*Prompt:* Hand back the entries exactly as written, minus every picture.
□ □ □ □ □
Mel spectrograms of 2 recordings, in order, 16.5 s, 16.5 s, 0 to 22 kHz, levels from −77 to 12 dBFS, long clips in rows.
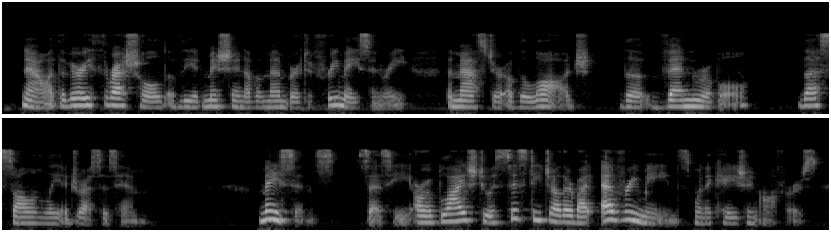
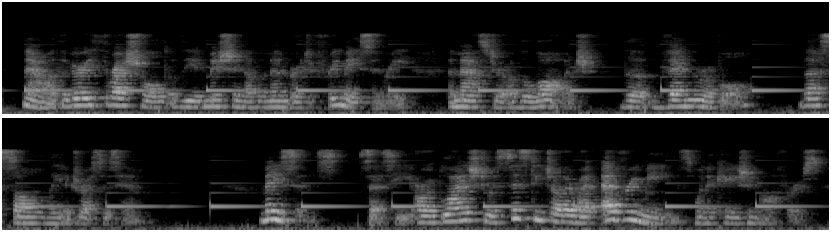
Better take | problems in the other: first | background sound (Motor vehicle (road)); 9 dB below the speech // room echo; dies away in 0.3 s

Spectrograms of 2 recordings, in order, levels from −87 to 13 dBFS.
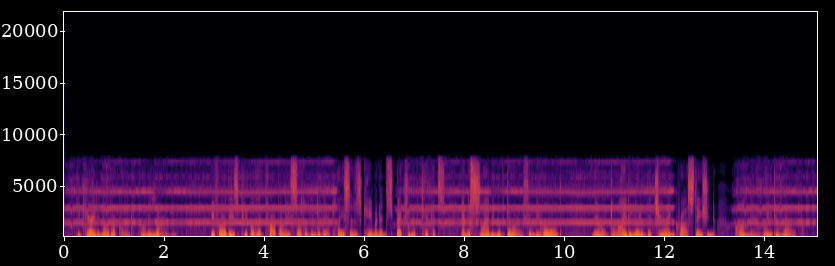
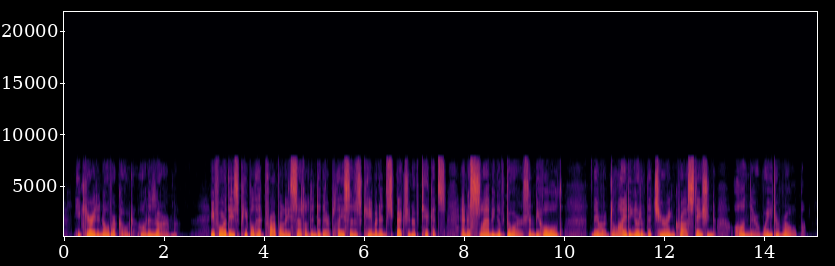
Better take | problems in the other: second | background sound (Bowed string instrument); 12 dB below the speech

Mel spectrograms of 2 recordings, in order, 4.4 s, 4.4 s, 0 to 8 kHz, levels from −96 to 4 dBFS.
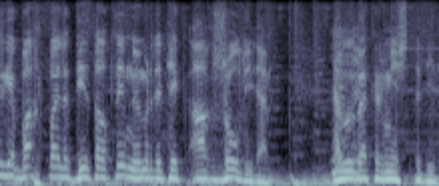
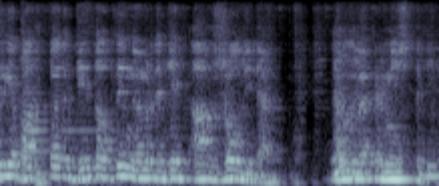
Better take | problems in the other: first | noise reduction (neural separator model SepFormer DNS4)

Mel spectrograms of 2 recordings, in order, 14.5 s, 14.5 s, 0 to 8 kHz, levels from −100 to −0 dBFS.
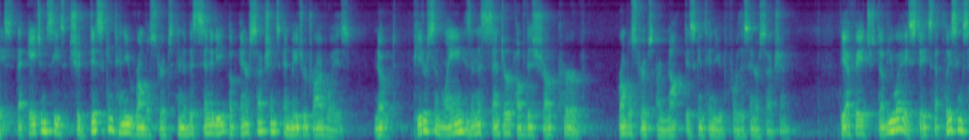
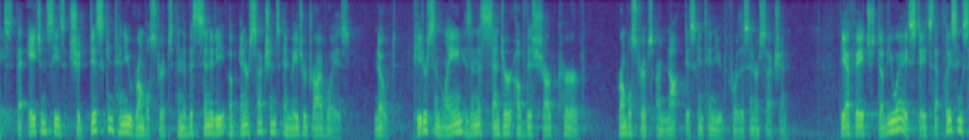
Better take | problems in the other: second | room echo; dies away in 0.5 s

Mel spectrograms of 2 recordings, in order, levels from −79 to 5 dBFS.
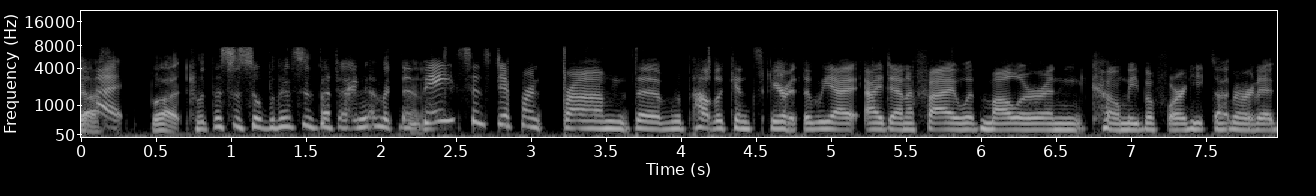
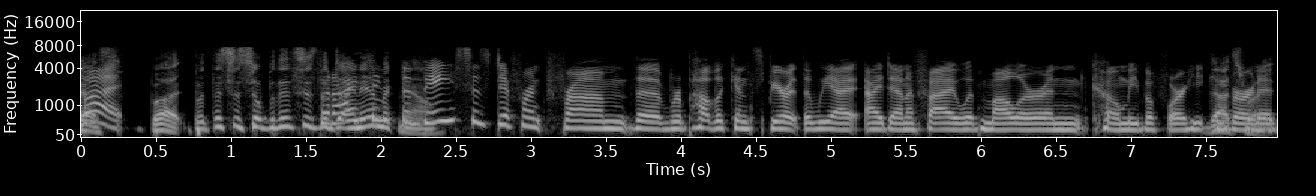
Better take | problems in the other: second | noise reduction (neural diffusion model UNIVERSE++)

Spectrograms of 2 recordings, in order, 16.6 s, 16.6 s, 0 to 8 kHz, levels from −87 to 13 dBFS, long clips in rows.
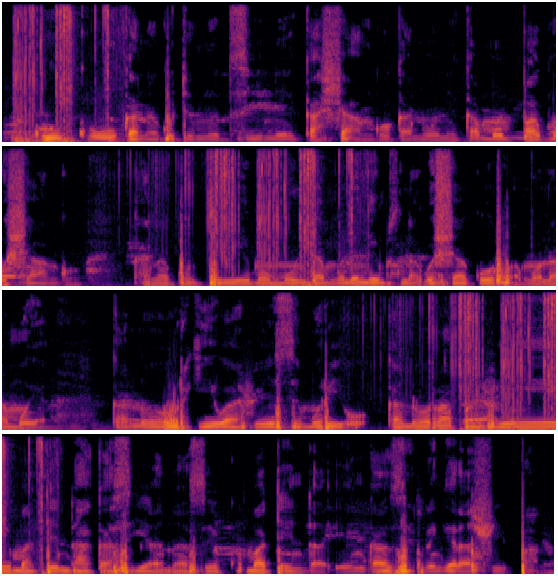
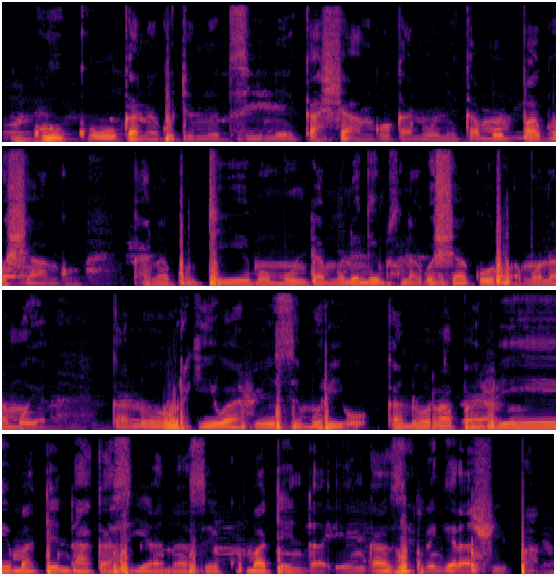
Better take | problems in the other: second | background sound (Domestic sounds, home sounds); 15 dB below the speech

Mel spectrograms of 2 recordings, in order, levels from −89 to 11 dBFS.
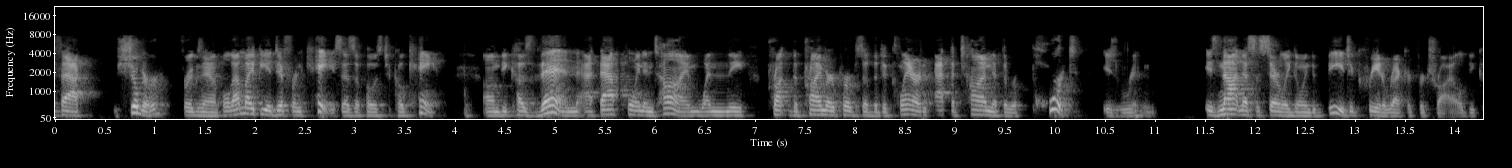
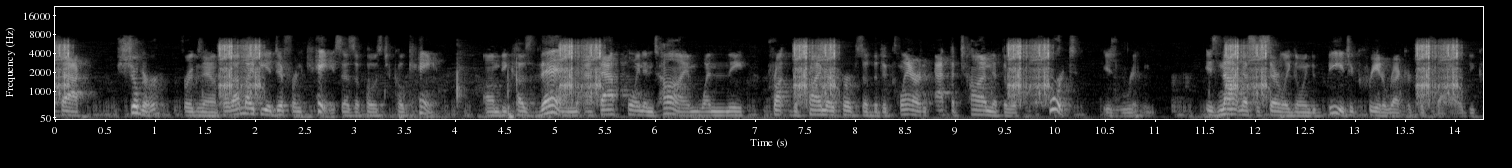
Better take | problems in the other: first | background sound (Camera); as loud as the speech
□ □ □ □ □
*Answer section:*
Mel spectrograms of 2 recordings, in order, 16.5 s, 16.5 s, 0 to 22 kHz, levels from −77 to 12 dBFS, long clips in rows.
Better take | problems in the other: first | background sound (Motor vehicle (road)); 9 dB below the speech // room echo; dies away in 0.3 s

Spectrograms of 2 recordings, in order, levels from −87 to 13 dBFS.
Better take | problems in the other: second | background sound (Bowed string instrument); 12 dB below the speech

Mel spectrograms of 2 recordings, in order, 4.4 s, 4.4 s, 0 to 8 kHz, levels from −96 to 4 dBFS.
Better take | problems in the other: first | noise reduction (neural separator model SepFormer DNS4)

Mel spectrograms of 2 recordings, in order, 14.5 s, 14.5 s, 0 to 8 kHz, levels from −100 to −0 dBFS.
Better take | problems in the other: second | room echo; dies away in 0.5 s

Mel spectrograms of 2 recordings, in order, levels from −79 to 5 dBFS.
Better take | problems in the other: second | noise reduction (neural diffusion model UNIVERSE++)

Spectrograms of 2 recordings, in order, 16.6 s, 16.6 s, 0 to 8 kHz, levels from −87 to 13 dBFS, long clips in rows.
Better take | problems in the other: second | background sound (Domestic sounds, home sounds); 15 dB below the speech

Mel spectrograms of 2 recordings, in order, levels from −89 to 11 dBFS.
Better take | problems in the other: first | background sound (Camera); as loud as the speech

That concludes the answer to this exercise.